Andrew J. R. Puckett, Associate Professor, Department of Physics
Professor Puckett is an experimental nuclear/particle physicist studying the internal structure of strongly interacting matter in high-energy fixed-target electron-nucleon and electron-nucleus scattering experiments at Jefferson Lab (JLab). The recently completed 12 GeV upgrade of JLab's Continuous Electron Beam Accelerator Facility to a maximum beam energy of 11 GeV (12 GeV) for electron-beam (photon-beam) experiments, augmented by state-of-the-art target and detector systems, will enable a world-leading physics program leading to three-dimensional imaging of the internal quark structure of protons, neutrons and nuclei with unprecedented precision in both coordinate and momentum space. The ultimate goal of the experiments is to understand how strongly interacting matter is built from its elementary quark and gluon constituents in terms of Quantum Chromodynamics, the theory of the strong interaction. Click the image to see the list of publications and citations (according to Google Scholar)
The Hall A Collaboration at Jefferson Lab is reporting new precision measurements of the cross section for elastic electron-proton scattering at large values of the momentum transfer Q2 and low values of the virtual photon polarization ε. These new data significantly improve the precision of our knowledge of the proton’s magnetic form factor at large […][Read More]
The PREX/PREX-II collaboration is reporting new measurements of the parity-violating asymmetry in elastic electron scattering from the Lead-208 nucleus. This asymmetry, which is generated by the interference between the electromagnetic and weak neutral current interactions between the electron and the nucleus, is highly sensitive to the difference in size between the proton and neutron distributions […][Read More]
The SeaQuest/E906 Collaboration at Fermilab has published new data on measurements of the ratio of anti-down over anti-up quarks in the proton, obtained by studying the Drell-Yan process in collisions of a 120 GeV proton beam from the Fermilab main injector with protons and neutrons in liquid hydrogen and deuterium targets. In the Drell-Yan process, […][Read More]
Physics Department Upcoming Events
CANCELLED:Charles Reynolds Distinguished Lecture11:00am
Tuesday, May 18th, 2021
11:00 AM - 12:00 PM
Storrs Campus onlineProf. Douglas Scalapino, Department of Physics, University of California, Santa Barbara
Does the Hubbard Model have the Right Stuff? *

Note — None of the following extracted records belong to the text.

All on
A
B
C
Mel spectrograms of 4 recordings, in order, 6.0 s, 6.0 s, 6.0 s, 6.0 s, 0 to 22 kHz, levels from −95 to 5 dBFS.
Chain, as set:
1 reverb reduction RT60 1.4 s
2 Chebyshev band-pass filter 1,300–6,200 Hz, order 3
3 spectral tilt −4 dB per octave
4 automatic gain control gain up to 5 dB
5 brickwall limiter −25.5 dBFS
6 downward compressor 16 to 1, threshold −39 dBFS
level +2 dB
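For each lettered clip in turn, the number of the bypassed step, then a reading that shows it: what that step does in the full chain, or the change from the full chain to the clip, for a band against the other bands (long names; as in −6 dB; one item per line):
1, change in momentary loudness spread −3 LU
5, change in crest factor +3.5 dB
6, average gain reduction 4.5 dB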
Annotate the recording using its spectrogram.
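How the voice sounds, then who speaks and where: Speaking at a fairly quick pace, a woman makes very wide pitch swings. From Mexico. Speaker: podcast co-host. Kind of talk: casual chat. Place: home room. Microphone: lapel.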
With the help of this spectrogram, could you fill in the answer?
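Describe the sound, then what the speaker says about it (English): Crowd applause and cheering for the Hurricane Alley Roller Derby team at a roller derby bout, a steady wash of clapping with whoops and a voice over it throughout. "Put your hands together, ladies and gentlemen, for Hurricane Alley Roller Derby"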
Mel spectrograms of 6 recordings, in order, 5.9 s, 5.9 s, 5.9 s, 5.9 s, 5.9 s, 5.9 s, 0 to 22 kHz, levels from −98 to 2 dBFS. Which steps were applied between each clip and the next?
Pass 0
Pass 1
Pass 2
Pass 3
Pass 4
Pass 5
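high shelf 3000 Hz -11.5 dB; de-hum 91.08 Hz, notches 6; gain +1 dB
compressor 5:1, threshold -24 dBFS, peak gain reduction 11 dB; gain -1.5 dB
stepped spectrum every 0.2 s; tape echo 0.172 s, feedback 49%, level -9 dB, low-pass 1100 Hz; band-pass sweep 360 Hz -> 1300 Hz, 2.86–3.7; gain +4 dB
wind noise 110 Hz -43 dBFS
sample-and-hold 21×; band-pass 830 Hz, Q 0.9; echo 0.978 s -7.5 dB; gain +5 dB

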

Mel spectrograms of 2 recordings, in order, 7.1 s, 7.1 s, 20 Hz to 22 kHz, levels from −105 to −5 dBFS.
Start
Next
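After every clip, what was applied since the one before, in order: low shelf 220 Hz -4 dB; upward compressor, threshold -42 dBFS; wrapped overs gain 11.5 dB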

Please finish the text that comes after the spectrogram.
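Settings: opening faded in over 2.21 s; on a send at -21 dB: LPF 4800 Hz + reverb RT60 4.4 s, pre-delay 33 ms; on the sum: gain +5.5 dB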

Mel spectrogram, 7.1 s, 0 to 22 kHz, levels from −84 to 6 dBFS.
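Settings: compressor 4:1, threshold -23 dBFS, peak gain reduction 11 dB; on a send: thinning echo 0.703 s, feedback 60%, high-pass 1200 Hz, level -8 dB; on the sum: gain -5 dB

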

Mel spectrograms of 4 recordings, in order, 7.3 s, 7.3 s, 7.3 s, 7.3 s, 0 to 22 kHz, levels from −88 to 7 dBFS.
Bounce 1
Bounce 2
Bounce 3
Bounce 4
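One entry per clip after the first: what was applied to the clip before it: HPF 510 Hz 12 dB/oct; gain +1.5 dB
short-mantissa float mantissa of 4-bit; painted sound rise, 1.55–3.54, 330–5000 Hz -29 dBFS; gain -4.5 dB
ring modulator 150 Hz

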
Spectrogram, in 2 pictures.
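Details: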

The Hubbard Model is a minimum model which takes into account the quantum mechanical motion of electrons hopping on a lattice and the local on-site repulsive interaction between them. Proposed by P.W.Anderson, less than a year after the publication of Bednorz's and Muller's discovery, as an appropriate model for the high \(T_c\) cuprates, it has been intensely studied for over three decades. Here we will look at whether it has the "right stuff" and if so, what this implies about the nature of the pairing mechanism.
*"As to just what this ineffable quality was ... well it was like climbing one of those ancient Babylonian pyramids made up of a dizzy progression of steps and ledges, ... and the idea was to prove at every foot of the way up that pyramid ... you had the right stuff". With apologies to T. Wolfe, "The Right Stuff" (1979).
About the speaker: Douglas James Scalapino is an American physicist noted for his contribution to theoretical condensed matter physics. Scalapino was elected as a Member of the National Academy of Sciences in 1991 and to the American Academy of Arts and Sciences in 1992. In 1998 he was awarded the Julius Lilienfeld Prize of the American Physical Society, in 2006 the John Bardeen Prize, and in 2013 the Eugene Feenberg Memorial Medal.
Contact Information: Prof. A. BalatskyMore
Prof. Avi Loeb (UConn Physics Colloquium)3:30pm
Friday, September 3rd, 2021
03:30 PM - 04:30 PM
Storrs Campus RemoteProf. Avi Loeb
Title: Extraterrestrial Life: Are We the Sharpest Cookies in the Jar?
The search for extraterrestrial life is one of the most exciting frontiers in Astronomy. First tentative clues were identified close to Earth in the form of the weird interstellar object `Oumuamua. Our civilization will mature once we find out who resides on our cosmic street by searching with our best telescopes for unusual electromagnetic flashes, industrial pollution of planetary atmospheres, artificial light or heat, artificial space debris or something completely unexpected. We might be a form of life as primitive and common in the cosmos as ants are in a kitchen. If so, we can learn a lot from others out there through the new frontier of "space archaeology ».
The lecture will feature content from my book "Extraterrestrial", available at
Contact Information: Prof. Moshe GaiMore
Pollack Distinguished Lecture (Prof. Michael Tarbutt)3:30pm
Friday, September 24th, 2021
03:30 PM - 04:30 PM
Storrs Campus TBDThe 2021 Edward Pollack Distinguished Lecture.
Professor Michael Tarbutt
Imperial College London
Contact Information: Dan McCarronMore